This first box was the January Book Drop subscription. I picked the middle grade option, although I was torn between that and the young adult option. This subscription box sends you one book per month (along with a card about the book and little extras like bookmarks) and is pretty cheap (about $10 including S&H for this shipment). The Book Drop is run by an independent bookstore, which makes buying it even better since I like to support small businesses.
The book they sent this month was Winterhouse by Ben Guterson. I really enjoyed this mystery novel! The main character is a book nerd and loves to do puzzles, just like me! I did figure out the plot of the book pretty early on though, so the mystery wasn’t all that hard for me.
Here is the second box I received, this one in early February:
This box was from Kids Bookcase Club. It cost $9.99 plus S&H. You get three kids books a month. This was the 7-8 year old box. Out of the three books they sent, my favorite by far was Terrific by Jon Agee. This picture book is sarcastic and hilarious! I love the grumpy old man who is the main character! The Very Fairy Princess was a cute picture book, but not exactly my taste. The Animal Planet Dolphin Rescue book was a young reader chapter book and it was cute and interesting, but obviously a simple read. For next month’s box, I decided to up the age to the preteen box to see what kind of middle grade books they send.
For the upcoming month I am also trying out the Scribbler subscription box for writers and the SpearCraft Book Box (which comes with all kinds of cool reader goodies)! So stay tuned!!!
I collect too many things. I collect tons of toys/action figures/dolls/squishies/stuffed animals/minifigures (Barbie, My Little Pony, Sesame Street, Looney Tunes, Lego, Nickelodeon, Disney, Schleich, Funko Pops, Reborns, Cabbage Patch Dolls, Coraline, etc.) I have an entire room for all my toys and collectibles. I collect books, especially children’s books and books about subjects I am obsessed with, ranging from Michael Jackson, Nirvana, and Dance Moms, to art/artists, writing/writers, poetry, comics/manga, and antique books. The books also have a room of their own, which they share with my husband’s smaller but still sizable book collection (mostly history, true crime, and science fiction grace his shelves).
I have a huge collection of art supplies and stickers (which also get shoved into my extra “toy room”). I have a large collection of cds, especially from my favorite artists (MJ again, Nirvana, Foo Fighters, Enya, Simon & Garfunkel, The Beatles, 60’s 70’s & 90’s hits, Disney soundtracks, etc.)

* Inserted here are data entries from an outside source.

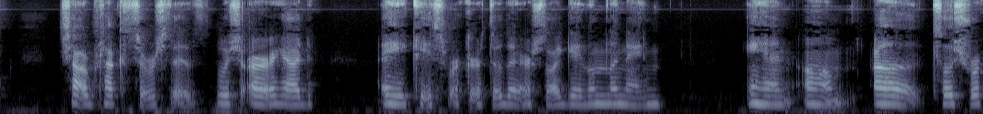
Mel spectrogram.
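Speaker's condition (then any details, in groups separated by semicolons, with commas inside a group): Cerebral palsy; affects walking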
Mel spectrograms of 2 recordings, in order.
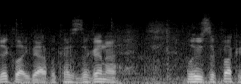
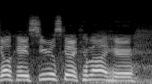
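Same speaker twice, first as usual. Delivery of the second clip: indignant retort; 5 semitones higher than usual. Retold or imitated. Retelling his argument with driver.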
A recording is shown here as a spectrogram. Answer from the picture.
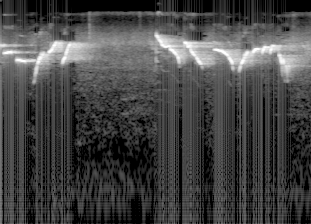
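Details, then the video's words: White-eye song for prompting lazy captive birds to sing: two bright bursts of clear, high, down-slurred whistled notes, separated by about half a second of quiet. "masteran burung pleci males bunyi"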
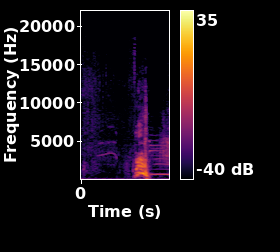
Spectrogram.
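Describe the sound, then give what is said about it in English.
A dog, Rolo, gives one short, sharp bark, fairly loud, against a quiet background that settles into a faint steady hum afterward. “Yeah, that's Rolo, my new dog.”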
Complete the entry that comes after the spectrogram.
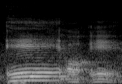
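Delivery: slow Eh, then a second Eh; two kinds of eh. Shown as a demonstration. Teacher contrasts two ways to answer slowly. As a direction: contrast a drawn Eh with a short Eh. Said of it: "two ways to reply this".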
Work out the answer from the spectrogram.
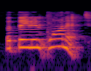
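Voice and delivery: usual speaking voice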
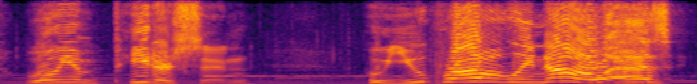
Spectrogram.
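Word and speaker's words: William Petersen: this and the FBI agent main character is William Patterson did I say that right because I never say it right Peterson I always get that wrong William Peterson who you probably know as Gil Grom copper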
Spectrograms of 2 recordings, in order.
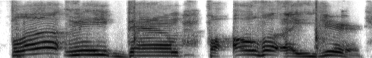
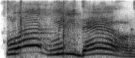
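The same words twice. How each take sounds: First: Drawn out, slow and hammed-up; slow mock plea. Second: Slower still, a touch higher; slower hammed-up plea. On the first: Teasing Darlene on stream, slow hammed-up plea. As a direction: stretch each word like a mock plea. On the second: Teasing Darlene on stream, slower higher mock plea. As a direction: drag it out even more, hammed-up.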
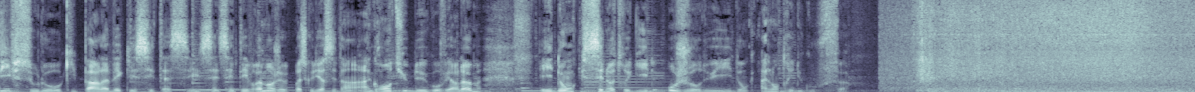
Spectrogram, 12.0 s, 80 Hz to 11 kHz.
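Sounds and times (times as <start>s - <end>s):
speech: 0.0s - 8.6s
Atlantic ocean surf waves: 8.8s - 11.9s.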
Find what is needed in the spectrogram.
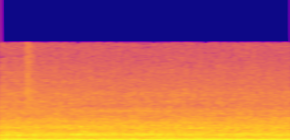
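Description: A motor running with a steady, unchanging hum: a low drone with a fainter higher tone above it.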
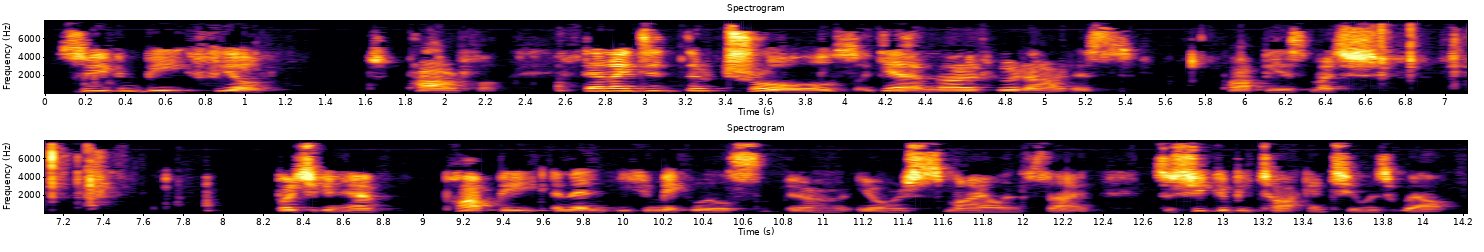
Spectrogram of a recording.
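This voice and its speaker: A woman's voice: deep voice, fairly even intonation, moderate pace. A woman librarian giving a friendly, step-by-step craft tutorial for kids. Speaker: children's librarian.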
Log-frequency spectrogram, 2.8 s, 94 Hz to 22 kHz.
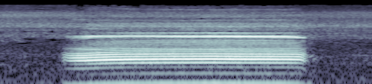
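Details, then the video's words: Miniature purebred White Galloway cow Tuppence calling softly to her newborn bull calf Storm Boy, less than a day old and born during a thunderstorm, filmed 09 12 2014; one steady, low, level moo lasting about two seconds, rich in overtones, quiet background. "Mumma Talking to Bull Calf"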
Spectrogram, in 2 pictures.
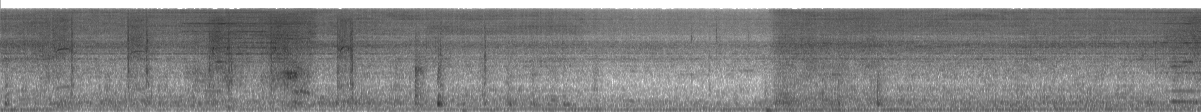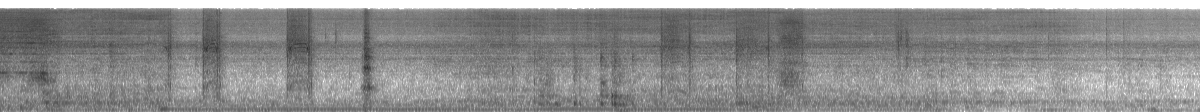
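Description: Workshop sounds of plastic tubing being cut and deburred: a bandsaw runs with a steady low hum that stops near the end, a cordless drill whirs in short runs, and plastic tubes click and knock as they are handled.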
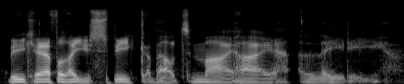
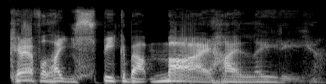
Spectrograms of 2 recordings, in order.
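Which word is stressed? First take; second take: lady; my. First: The stress is on the word lady. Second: The stress is on the word my.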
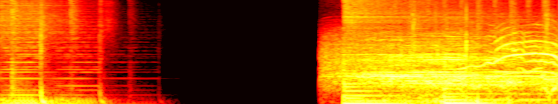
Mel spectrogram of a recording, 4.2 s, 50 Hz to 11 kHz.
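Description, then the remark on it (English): A brief burst of sound gives way to a silent gap, then a loud outdoor crowd, gathered at 8:30 on a Tuesday morning as it grows warm, erupts in sustained cheering and shouting, with whistles rising over the roar. “It's Tuesday morning. Great crowd.”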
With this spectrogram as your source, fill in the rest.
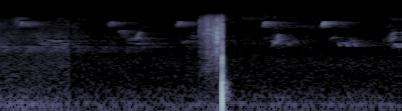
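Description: A book opens with a soft papery flap.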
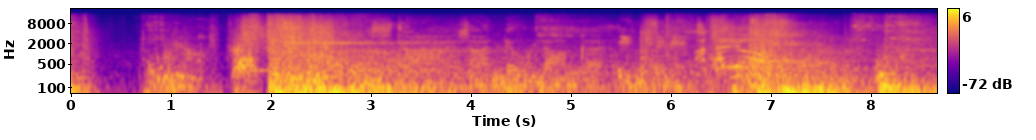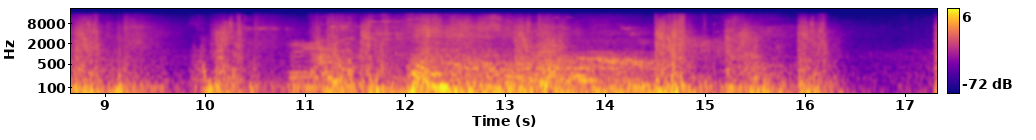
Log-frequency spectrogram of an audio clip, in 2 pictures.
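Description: Video game combat sounds clash and whoosh.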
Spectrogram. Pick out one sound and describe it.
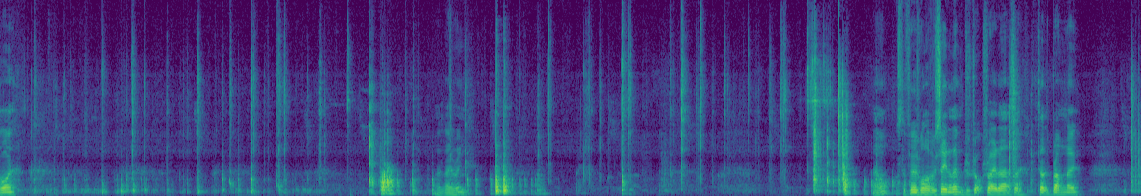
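Small metal parts click and clink against each other.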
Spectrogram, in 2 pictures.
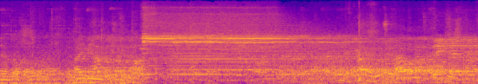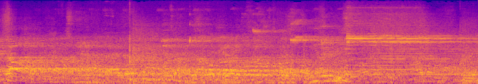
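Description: People murmur and talk in a large echoing hall.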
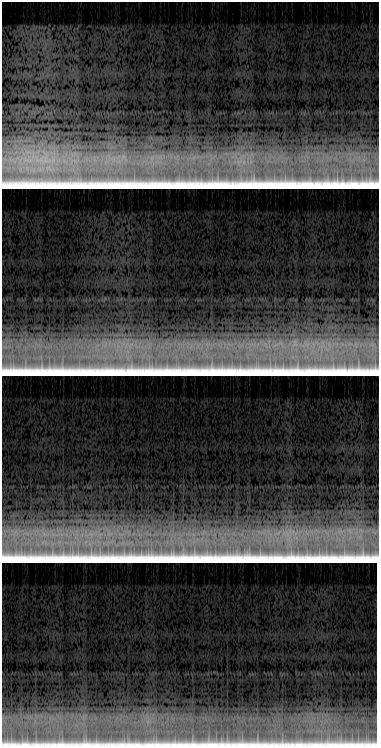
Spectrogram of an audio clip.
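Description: Loud, steady low rumble that flutters irregularly, typical of wind buffeting an outdoor camera microphone.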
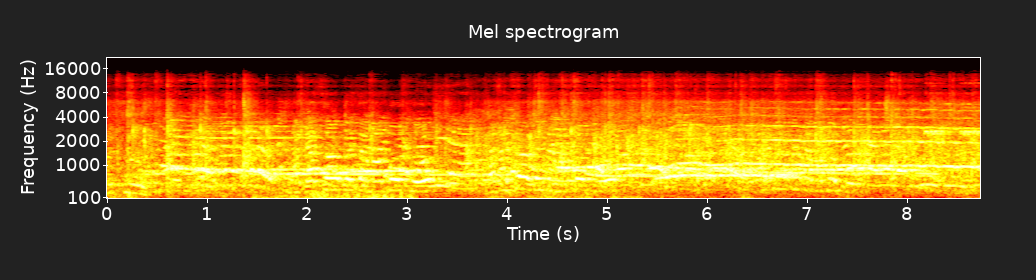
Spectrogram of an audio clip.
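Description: Music with singing plays loudly through loudspeakers.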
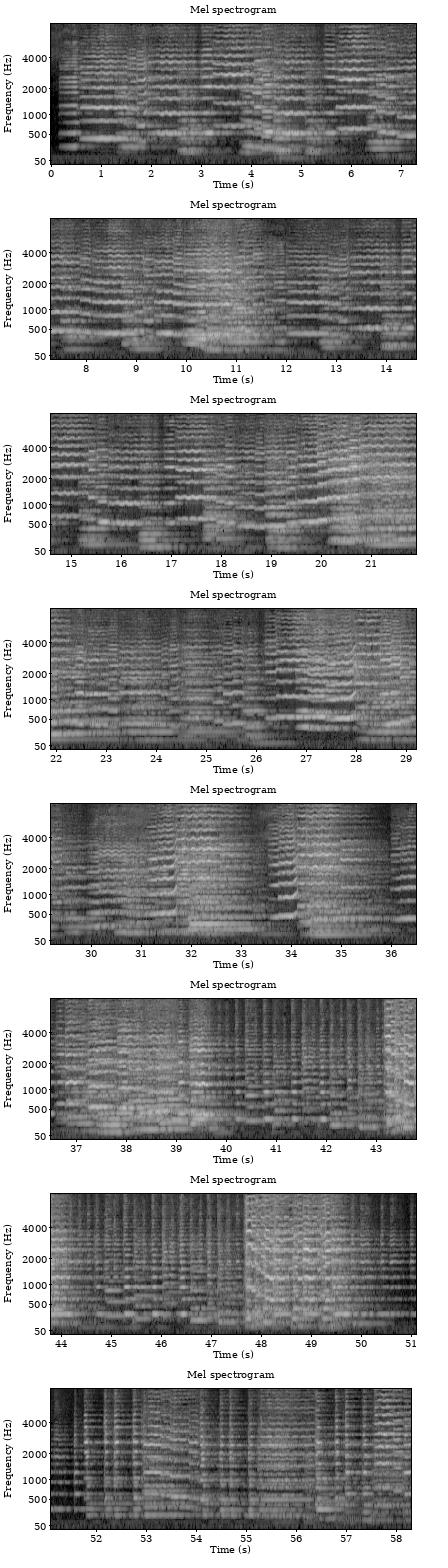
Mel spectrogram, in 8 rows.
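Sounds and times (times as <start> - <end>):
string trio playing: 0.0 - 58.3.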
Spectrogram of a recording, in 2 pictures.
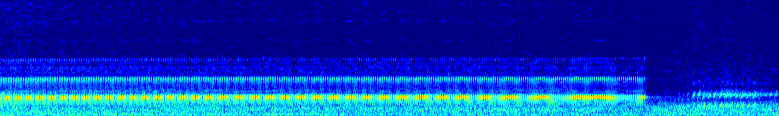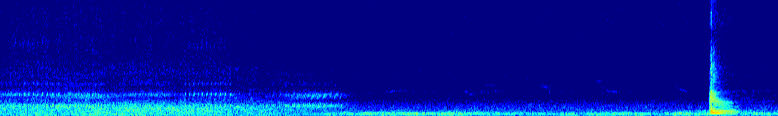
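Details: Frogs calling in Michigan: a long, steady, high trill holds for about six seconds, followed by shorter trills that overlap and fade, then quieter background and a single sharp sweep at the close.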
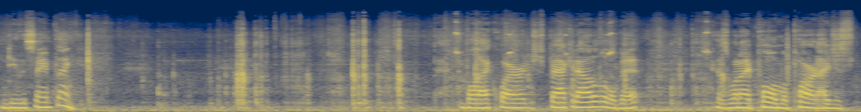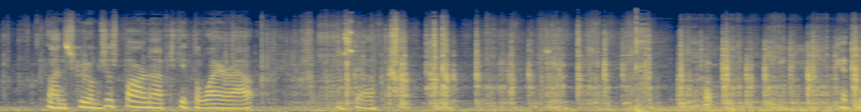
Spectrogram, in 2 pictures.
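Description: A screwdriver clicks and scrapes against a small screw.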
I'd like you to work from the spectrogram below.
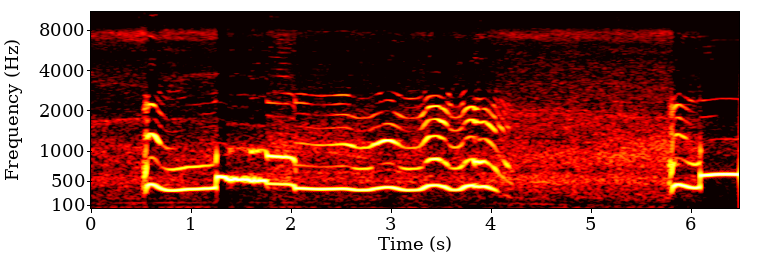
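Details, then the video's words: An Alaskan Malamute named Liza answering passing ambulance and police sirens with a long howl. The howl jumps up at the start, then holds with gentle wavers and a quick trill-like wobble before trailing off; another howl begins at the end. "Alaskan Malamute howling to the ambulance and then the police car"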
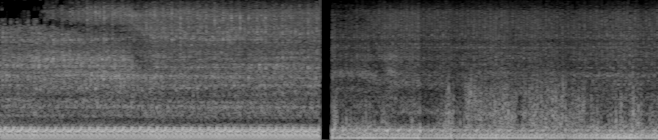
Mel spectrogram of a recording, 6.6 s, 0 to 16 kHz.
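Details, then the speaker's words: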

I have an entire dresser drawer full of bookmarks, a wide selection of cute or nerdy notebooks/journals/stationery and a cabinet full of magickal/pagan themed objects I use for my little ritual altar. I also have a large collection of sentimental items I have saved ranging from photos to cards to letters to objects from loved ones who have passed on.
I am emotionally connected to many of the things I collect and the idea of parting with them is traumatic. I figure this need to collect things is part of the autistic side of me, but sometimes I become overwhelmed by the size of my own collections!